Tanya Chutkan is a Jamaican-born American lawyer and judge who has made headlines for her rulings on some of the most controversial cases in the US. She is the judge overseeing the criminal trial of former President Donald Trump, who is accused of trying to overturn the result of the 2020 presidential election and inciting the January 6, 2021, Capitol riot.
Chutkan, 61, was appointed to the US District Court for the District of Columbia by President Barack Obama in 2014. She has a reputation for being tough, independent, and fair. She has also been outspoken in her criticism of Trump’s actions and policies, especially on immigration and national security issues.
In 2017, she blocked Trump’s travel ban on people from several Muslim-majority countries, calling it “discriminatory and overbroad”. She also ordered the government to allow a pregnant undocumented teenager in federal custody to have an abortion, despite the administration’s objections. In 2019, she ruled that former White House counsel Don McGahn must testify before Congress as part of the impeachment inquiry into Trump, saying that “presidents are not kings, and plaintiff is not president”.

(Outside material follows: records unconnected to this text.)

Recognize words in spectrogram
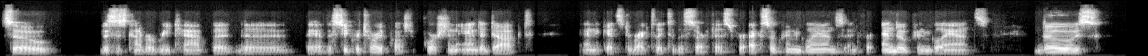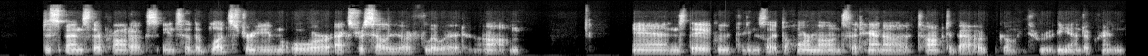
So this is kind of a recap, but the they have the secretory portion and a duct, and it gets directly to the surface. For exocrine glands and for endocrine glands, those dispense their products into the bloodstream or extracellular fluid. Um, and they include things like the hormones that Hannah talked about going through the endocrine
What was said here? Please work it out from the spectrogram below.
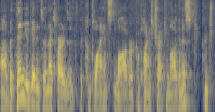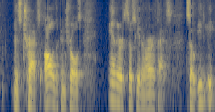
Uh, but then you get into the next part is the compliance log or compliance tracking log, and this is tracks all the controls and their associated artifacts. So each,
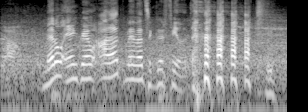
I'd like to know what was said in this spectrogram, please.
Wow. Medal and grand. Ah, that, man, that's a good feeling.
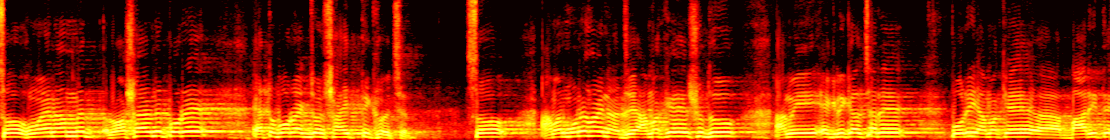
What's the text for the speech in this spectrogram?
সো হুমায়ুন আহমেদ রসায়নে পড়ে এত বড় একজন সাহিত্যিক হয়েছেন। সো আমার মনে হয় না যে আমাকে শুধু আমি এগ্রিকালচারে পড়ি, আমাকে বাড়িতে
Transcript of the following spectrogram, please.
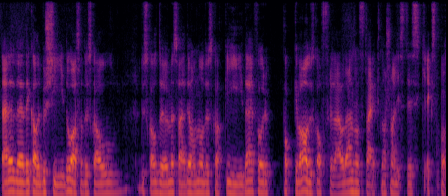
Det er det de kaller bushido. Altså du skal, du skal dø med sverd i hånden, og du skal ikke gi deg for pokker hva. Du skal ofre deg. Og det er en sånn sterk nasjonalistisk ekspa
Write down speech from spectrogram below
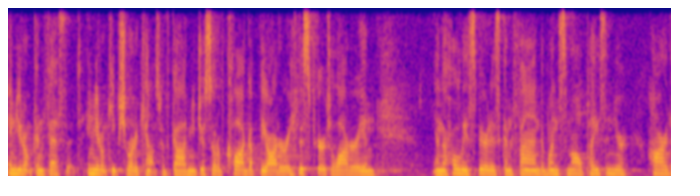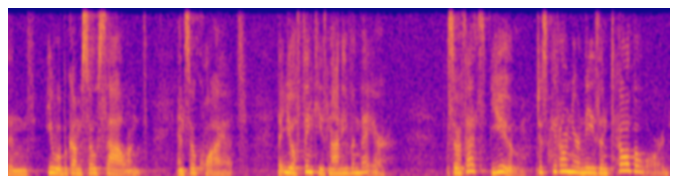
and you don't confess it and you don't keep short accounts with God and you just sort of clog up the artery, the spiritual artery, and, and the Holy Spirit is confined to one small place in your heart and He will become so silent and so quiet that you'll think He's not even there. So if that's you, just get on your knees and tell the Lord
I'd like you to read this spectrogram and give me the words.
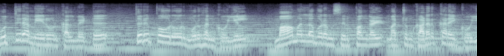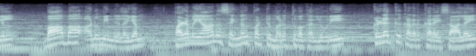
உத்திரமேரூர் கல்வெட்டு திருப்போரூர் முருகன் கோயில் மாமல்லபுரம் சிற்பங்கள் மற்றும் கடற்கரை கோயில் பாபா அணுமின் நிலையம் பழமையான செங்கல்பட்டு மருத்துவக் கல்லூரி கிழக்கு கடற்கரை சாலை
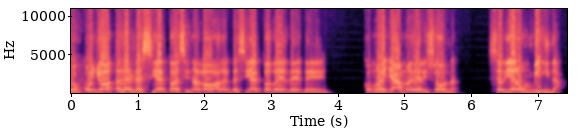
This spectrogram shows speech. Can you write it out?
Los coyotes del desierto de Sinaloa, del desierto de, de, de- ¿cómo se llama? De Arizona, se dieron vida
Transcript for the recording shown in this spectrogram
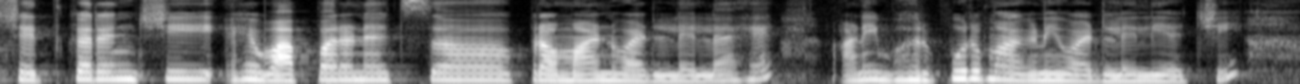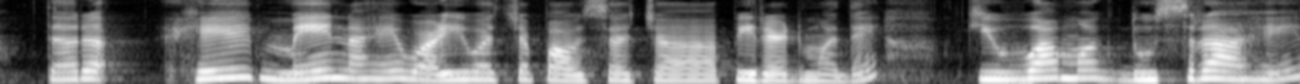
शेतकऱ्यांची हे वापरण्याचं प्रमाण वाढलेलं आहे आणि भरपूर मागणी वाढलेली याची. तर हे मेन आहे वाळीवाच्या पावसाच्या पिरियडमध्ये किंवा मग दुसरं आहे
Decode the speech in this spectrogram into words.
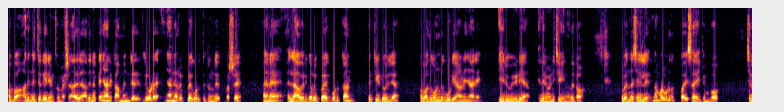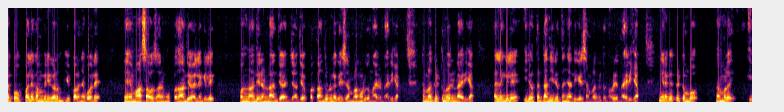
അപ്പോൾ അതിന്റെ ചെറിയൊരു ഇൻഫർമേഷൻ അതായത് അതിനൊക്കെ ഞാൻ കമന്റിലൂടെ ഞാൻ റിപ്ലൈ കൊടുത്തിട്ടുണ്ട്. പക്ഷേ അങ്ങനെ എല്ലാവർക്കും റിപ്ലൈ കൊടുക്കാൻ പറ്റിയിട്ടുമില്ല. അപ്പോൾ അതുകൊണ്ടും കൂടിയാണ് ഞാൻ ഈ ഒരു വീഡിയോ ഇതിനു വേണ്ടി ചെയ്യുന്നത് കേട്ടോ അപ്പോൾ എന്താ വെച്ചാൽ നമ്മൾ ഇവിടുന്ന് പൈസ അയക്കുമ്പോൾ ചിലപ്പോൾ പല കമ്പനികളും ഈ പറഞ്ഞ പോലെ മാസാവസാനം മുപ്പതാം തീയതിയോ അല്ലെങ്കിൽ ഒന്നാം തീയതി രണ്ടാം തീയതി അഞ്ചാം തീയതി പത്താം തീയതി ഉള്ളിലൊക്കെ ശമ്പളം കൊടുക്കുന്നവരുണ്ടായിരിക്കാം. ശമ്പളം കിട്ടുന്നവരുണ്ടായിരിക്കാം. അല്ലെങ്കിൽ ഇരുപത്തെട്ടാം തീയതി ഇരുപത്തഞ്ചാം തീയതി ശമ്പളം കിട്ടുന്നവരുണ്ടായിരിക്കാം. ഇങ്ങനെയൊക്കെ കിട്ടുമ്പോൾ നമ്മൾ ഈ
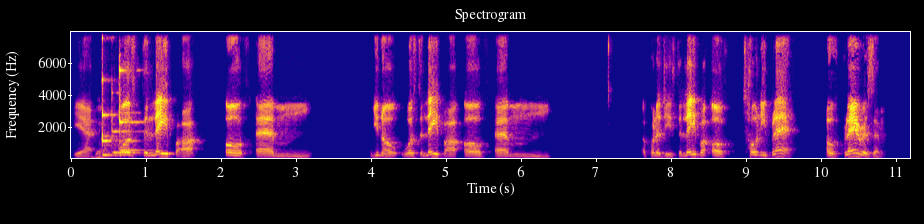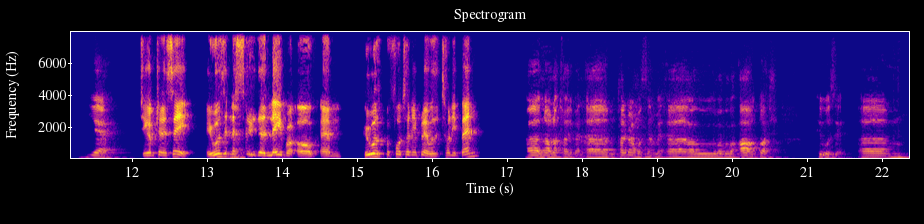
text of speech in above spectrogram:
yeah, Yeah. was the Labour of, um, you know, was the Labour of, um, apologies, the Labour of Tony Blair, of Blairism. Yeah. Do you know what I'm trying to say? It wasn't Yeah. necessarily the Labour of, um, who was before Tony Blair? Was it Tony Benn? Uh, no, not Tony Benn. Um, Tony Benn was in, uh, oh gosh, who was it? Um,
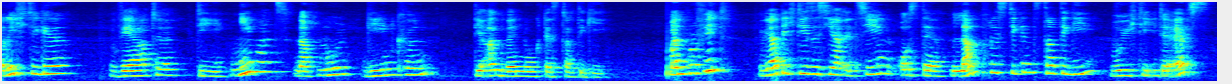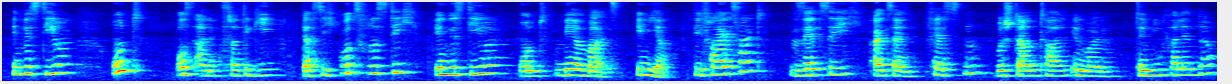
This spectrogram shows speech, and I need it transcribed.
richtige Werte, die niemals nach Null gehen können, die Anwendung der Strategie. Mein Profit werde ich dieses Jahr erzielen aus der langfristigen Strategie, wo ich die ETFs investiere und aus einer Strategie, dass ich kurzfristig investiere und mehrmals im Jahr. Die Freizeit setze ich als einen festen Bestandteil in meinem Terminkalender.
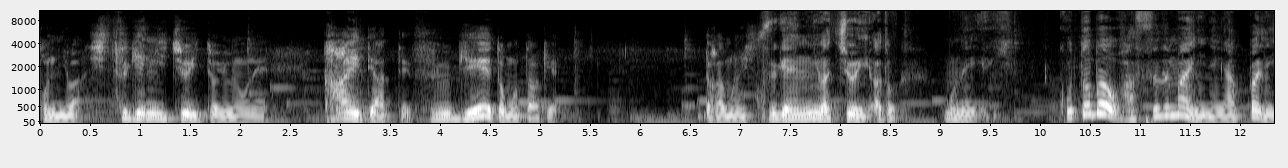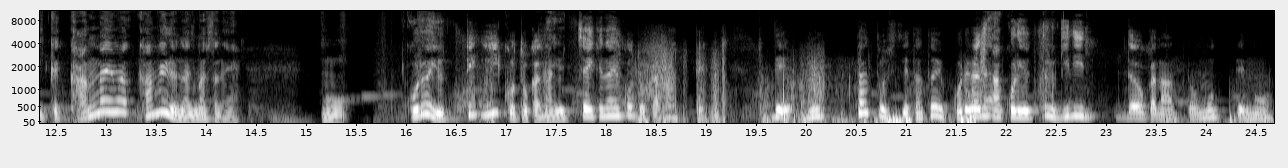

Chutkan has also been harsh on those who participated in the Capitol riot, handing down longer prison sentences than those recommended by prosecutors. She has sentenced every one of the 31 defendants who have come before her to at least some jail time, according to a Washington Post tally. She has said that the rioters were not patriots, but rather “standing up for one man – who knows full well that he lost – instead of the Constitution he was trying to subvert”.
Chutkan’s background and experience may have shaped her views on justice and democracy. She was born in Kingston, Jamaica, in 1962, to a multicultural family. Her father is an Indo-Jamaican doctor, and her mother is an Afro-Jamaican dancer and the granddaughter of Frank Hill, one of the founding fathers of Jamaica’s People’s National Party. She is also a cousin of former Liverpool and England soccer star John Barnes.
She moved to the US to attend George Washington University, where she earned a degree in economics. She then went to the University of Pennsylvania Law School, where she was an associate editor of the law review and a legal writing fellow. She began her career as a private practice lawyer at Hogan & Hartson LLP (now Hogan Lovells), before becoming a public defender in Washington DC for 11 years. She later joined Boies, Schiller & Flexner LLP as a partner, specializing in complex civil litigation and antitrust class action cases.
Chutkan has been praised by her colleagues and peers for her integrity, professionalism, and compassion. She has also been recognized for her mentorship and advocacy for women and minorities in the legal profession. She is married to Peter Krauthamer, a judge on the Superior Court of the District of Columbia. They have two children.
As Chutkan prepares to preside over one of the most historic and consequential trials in US history, she faces immense pressure and scrutiny from both sides of the political spectrum. She has said that she has not slept since being assigned to Trump’s case, and joked that she wanted to keep her calendar open “in case I can get out of town, which is increasingly looking like a good idea”. However, she has also shown courage and confidence in her role as a judge, saying “I’ll try” when an attorney wished her to be safe.